Is Obama Too Far Left on Taxes?

Centrist Democrats advise Obama to bring tax talk to center.

ByABC News
May 14, 2008, 10:22 AM

May 14, 2008 — -- The centrist Democratic group instrumental to former President Clinton's rise to the White House in 1992 has some advice for Sen. Barack Obama, D-Ill.: get to the center, starting with taxes.

"In the fall, our nominee will have to do what John Kerry had to do in the 2004 debates, which is turn to the camera and say, 'No, I will not raise taxes on people making less than $200,000,'" said Bruce Reed, the president of the Democratic Leadership Council, in an interview with ABC News.

During ABC News' April 16 debate in Philadelphia, asked whether he would take an absolute "read my lips" pledge not to increase taxes of any kind for anyone earning less than $200,000 a year, Obama seemed to agree.

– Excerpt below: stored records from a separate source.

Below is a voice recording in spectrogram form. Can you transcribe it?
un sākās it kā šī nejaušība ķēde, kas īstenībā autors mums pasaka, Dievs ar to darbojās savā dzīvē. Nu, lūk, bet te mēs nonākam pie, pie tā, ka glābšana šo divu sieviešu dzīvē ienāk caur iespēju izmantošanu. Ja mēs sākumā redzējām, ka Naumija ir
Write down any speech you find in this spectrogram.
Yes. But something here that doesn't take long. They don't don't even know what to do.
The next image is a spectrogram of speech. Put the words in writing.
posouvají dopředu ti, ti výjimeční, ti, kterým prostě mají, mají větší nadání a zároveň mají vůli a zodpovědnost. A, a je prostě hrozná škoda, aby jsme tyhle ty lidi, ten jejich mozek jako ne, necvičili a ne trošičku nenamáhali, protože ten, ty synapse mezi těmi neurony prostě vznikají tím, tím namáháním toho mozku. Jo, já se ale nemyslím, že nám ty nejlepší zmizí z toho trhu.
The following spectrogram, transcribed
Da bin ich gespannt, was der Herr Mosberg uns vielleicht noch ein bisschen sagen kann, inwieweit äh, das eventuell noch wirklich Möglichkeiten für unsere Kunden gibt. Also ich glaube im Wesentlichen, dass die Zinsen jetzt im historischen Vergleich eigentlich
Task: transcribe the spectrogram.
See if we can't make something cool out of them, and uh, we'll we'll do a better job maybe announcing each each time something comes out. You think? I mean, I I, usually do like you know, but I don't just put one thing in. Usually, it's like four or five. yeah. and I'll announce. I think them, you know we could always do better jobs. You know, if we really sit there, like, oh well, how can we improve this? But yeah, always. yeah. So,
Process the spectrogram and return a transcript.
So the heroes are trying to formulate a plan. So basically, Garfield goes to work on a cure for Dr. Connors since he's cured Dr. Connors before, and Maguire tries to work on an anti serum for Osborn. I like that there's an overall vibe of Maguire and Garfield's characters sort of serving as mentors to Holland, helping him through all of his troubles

"Well, I not only have pledged not to raise their taxes, I've been the first candidate in this race to specifically say I would cut their taxes," Obama said.

Reed, however, does not think Obama's answer in Philadelphia qualified as a pledge to protect those earning less than $200,000 because the Democratic front-runner has left open the possibility of raising Social Security taxes for those making as little as $97,000 per year.

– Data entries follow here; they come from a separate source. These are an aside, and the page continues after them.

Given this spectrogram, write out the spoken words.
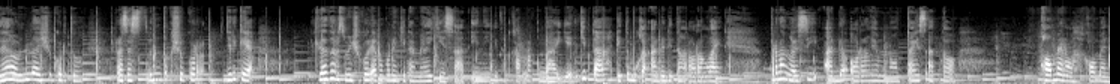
gue alhamdulillah syukur tuh. Rasa bentuk syukur. Jadi kayak kita harus mensyukuri apa pun yang kita miliki saat ini gitu. Karena kebahagiaan kita itu bukan ada di tangan orang lain. Pernah nggak sih ada orang yang menotis atau komen lah komen?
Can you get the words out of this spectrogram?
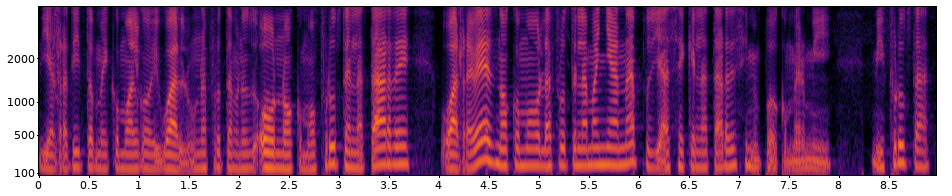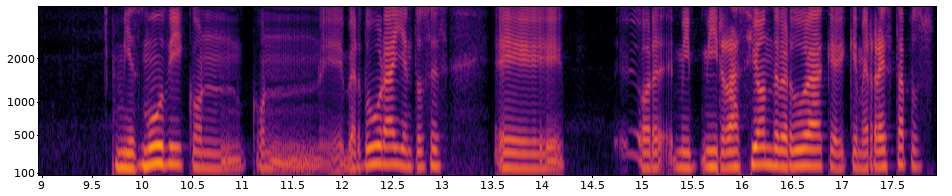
y al ratito me como algo igual, una fruta menos, o no como fruta en la tarde, o al revés, no como la fruta en la mañana, pues ya sé que en la tarde sí me puedo comer mi, mi fruta mi smoothie con, con eh, verdura y entonces eh, mi, ración de verdura que, me resta, pues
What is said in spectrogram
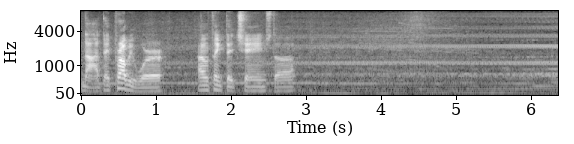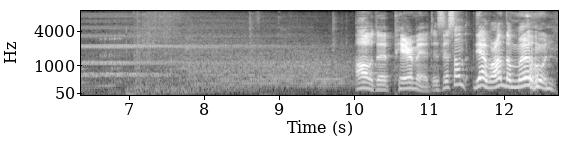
Nah, they probably were. I don't think they changed that. Oh, the pyramid. Is this on... Yeah, we're on the moon!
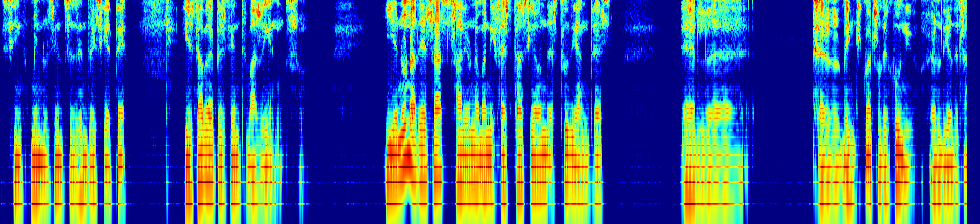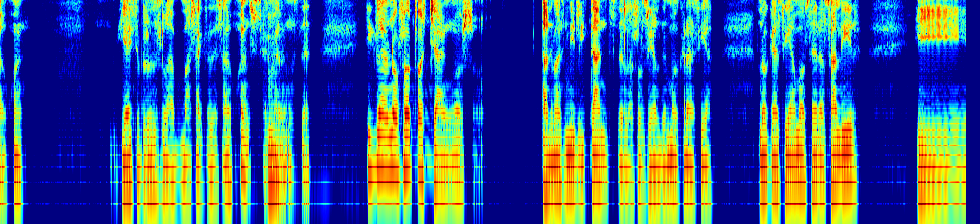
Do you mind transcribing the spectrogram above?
Sí, 1967. Y estaba el presidente Barrientos. Y en una de esas sale una manifestación de estudiantes el, eh, el 24 de junio, el día de San Juan. Y ahí se produce la masacre de San Juan, si se acuerdan ustedes. Y claro, nosotros changos, además militantes de la socialdemocracia, lo que hacíamos era salir y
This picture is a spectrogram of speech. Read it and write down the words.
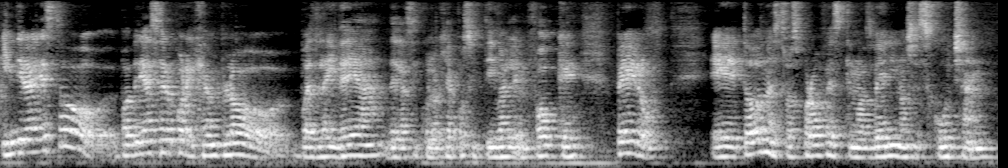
Indira, esto podría ser, por ejemplo, pues la idea de la psicología positiva, el enfoque, pero eh, todos nuestros profes que nos ven y nos escuchan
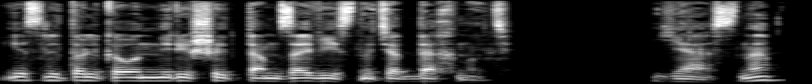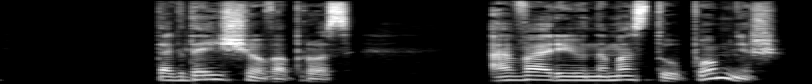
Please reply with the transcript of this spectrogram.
если только он не решит там зависнуть отдохнуть. Ясно. Тогда еще вопрос. Аварию на мосту помнишь?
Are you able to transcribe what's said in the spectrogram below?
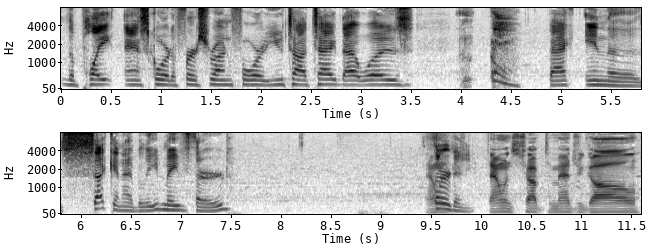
the plate and score the first run for Utah Tech. That was back in the second, I believe, maybe third. That Third inning. That one's chopped to Madrigal.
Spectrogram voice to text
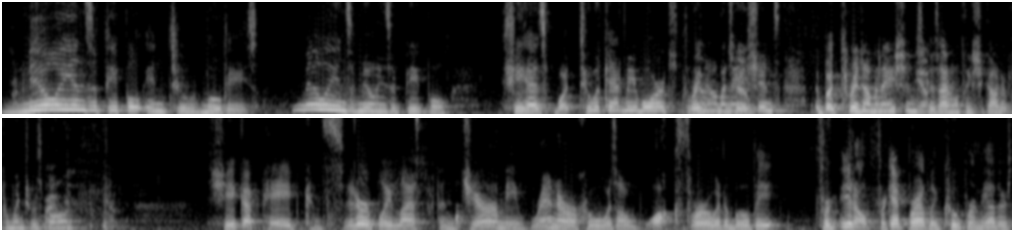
millions of people into movies, millions and millions of people. She has, what, two Academy Awards, three two. nominations? But three nominations, Yep. because I don't think she got it for Winter's Right. Bone. She got paid considerably less than Jeremy Renner, who was a walkthrough in a movie. For, you know, forget Bradley Cooper and the others.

Asked about the DLC's advice, Obama spokesman Bill Burton said in an e-mail message, "We've said countless times we'd consider a donut," referring to the idea of exempting income between $97,000 and $200,000 from facing the 12.4 percent Social Security tax.

Reed, however, does not think Obama's promise to consider a donut goes far enough. A chief domestic policy adviser under the Clinton administration, Reed thinks that in order to get through the general election, Obama should make it absolutely clear that higher Social Security taxes will not start below $200,000 per year.

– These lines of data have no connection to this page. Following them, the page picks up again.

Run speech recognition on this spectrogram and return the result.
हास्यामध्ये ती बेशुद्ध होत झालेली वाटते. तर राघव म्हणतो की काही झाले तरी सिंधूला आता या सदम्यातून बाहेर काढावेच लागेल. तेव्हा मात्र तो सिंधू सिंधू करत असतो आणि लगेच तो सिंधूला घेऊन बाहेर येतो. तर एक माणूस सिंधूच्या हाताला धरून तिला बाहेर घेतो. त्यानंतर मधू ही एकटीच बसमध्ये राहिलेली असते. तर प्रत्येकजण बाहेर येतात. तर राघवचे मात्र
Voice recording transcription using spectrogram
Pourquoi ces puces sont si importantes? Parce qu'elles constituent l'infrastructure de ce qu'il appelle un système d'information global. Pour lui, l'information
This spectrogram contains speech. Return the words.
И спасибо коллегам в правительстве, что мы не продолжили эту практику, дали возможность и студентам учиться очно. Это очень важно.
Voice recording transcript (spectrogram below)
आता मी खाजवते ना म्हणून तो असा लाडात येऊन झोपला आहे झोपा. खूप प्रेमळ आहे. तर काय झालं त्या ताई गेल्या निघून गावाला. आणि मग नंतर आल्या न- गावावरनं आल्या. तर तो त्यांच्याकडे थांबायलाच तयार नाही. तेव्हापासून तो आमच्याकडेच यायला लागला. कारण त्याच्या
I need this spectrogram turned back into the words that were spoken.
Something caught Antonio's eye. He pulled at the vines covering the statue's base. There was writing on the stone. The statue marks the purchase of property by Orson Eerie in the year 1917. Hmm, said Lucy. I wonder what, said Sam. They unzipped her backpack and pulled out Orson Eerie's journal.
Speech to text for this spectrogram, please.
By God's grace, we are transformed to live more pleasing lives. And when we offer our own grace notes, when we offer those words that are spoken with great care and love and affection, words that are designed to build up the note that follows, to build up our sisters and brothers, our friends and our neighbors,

"It's exceedingly unrealistic to expect that you could raise taxes on people under $200,000 anyway, so why not be honest about the circumstances and fight for responsible restoration of tax rates on the wealthy," said Reed. "That will be an extremely difficult battle, but we might win if we have a supportive enough Congress."